The second surgery was a rather unusual one, even from Dr Hansen's extensive experience. The surgery was called a labiaplasty, or a surgical reduction of the labia. The labia minora and majora are the folds of skin surrounding the human vulva, and anatomically these are found in the female sex genitals. This was an interesting procedure to watch, and the whole process didn't take long. During the labiaplasty, Dr Hansen and one of her residents removed wedge-shaped flaps from the patient's labia and sutured the remaining tissue together, with a net result of reduced labia size.
The last surgery of the day was a bilateral breast implantation. I believe that the patient had sizer implants in place to stretch the tissue and make room for the permanent implants, and those were removed during the procedure. The surgeons chose a permanent implant size by testing different sizers to test the shape of breasts. The sizer implants can be re-sterilized and used again, while the permanent implants cannot, so they surgeons wanted to be sure of what they wanted before inserting the permanent ones. I loved watching the miracle of the whole process; everything from the surgeons' ability to create breasts from skin and silicone, to the anesthesiologist's ability to put the patient under and then bring them back again. I look forward to many more days like this one!
Howdy there! This week I spent 5 wonderful, jam-packed, intense days shadowing Dr. Julie Hansen at OHSU. She's a reconstructive plastic surgeon there and I got to follow here around her clinic and her operating room.

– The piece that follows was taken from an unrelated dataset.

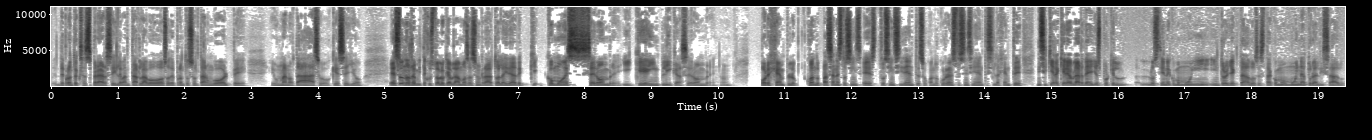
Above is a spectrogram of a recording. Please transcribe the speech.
de pronto exasperarse y levantar la voz o de pronto soltar un golpe, un manotazo qué sé yo. Eso nos remite justo a lo que hablamos hace un rato, la idea de cómo es ser hombre y qué implica ser hombre. Por ejemplo, cuando pasan estos, estos incidentes o cuando ocurren estos incidentes y la gente ni siquiera quiere hablar de ellos porque los tiene como muy introyectados, está como muy naturalizado,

Dr. Hansen and I met during my advanced biology class when I shadowed her for several days, and during that time I also got to know the plastic surgery residency coordinator, Amanda Kotsovos.
Now let me summarize each day of senior projects so far one at a time, starting with the first:
I showed up to the south campus of OHSU bright and early in the morning (so much for sleeping in on senior projects, eh?), and I met with Dr. Hansen for the first time in several months. We discussed the possible directions/focuses of the project and then she showed me around her office in Mackenzie Hall and introduced me to some of the staff. Next Dr Hansen had to make some phone calls and do paper work, so Amanda and I went to the parking office to get my ID badge. However, we ran into an snafu: the regulations changed and became stricter since my last visit (unbeknownst to Amanda, Dr Hansen, or me). Instead of a 5 minute process similar to what I experienced in the fall, I suddenly had to take several online classes, pass several online tests, and get a background check. I received a temporary 2 week pass, and Amanda and I returned to Dr Hansen's office where I spent all day passing the classes and tests. However, it wasn't that bad, and I learned more about hospital regulations and expectations, especially in regard to patients' private information. We're still awaiting the results of the background check, and we all joke that my "dark past" will come back to haunt me (haha, just kidding). After all the bouncing around and test taking I got few minutes to browse through a plastic surgery journal before heading off to track practice. It never occured to me that science magazines would have different advertisements than non-scienctific ones, but it makes perfect sense now that I think about it. Still, I don't know whether I'll ever be able to consider the ad selling leeches as 'normal.' It read, "Leeches! On call 24 hours. Just like you."
It's the little things that me you simle, right?
Welcome to my blog! Ready for and adventure?.... LETS GO!!
I will be shadowing Dr. Juliana Hansen, a reconstructive plastic surgeon, at OHSU.
Sadly, I can't take pictures in the hospital, so there won't be much footage of my actual work. However, i will still upload interesting pictures about the topics I learn about.
I'm excited, are you?!?
I will be working in two different medical clinics who work in partnership: Internal madecine and physical therapy.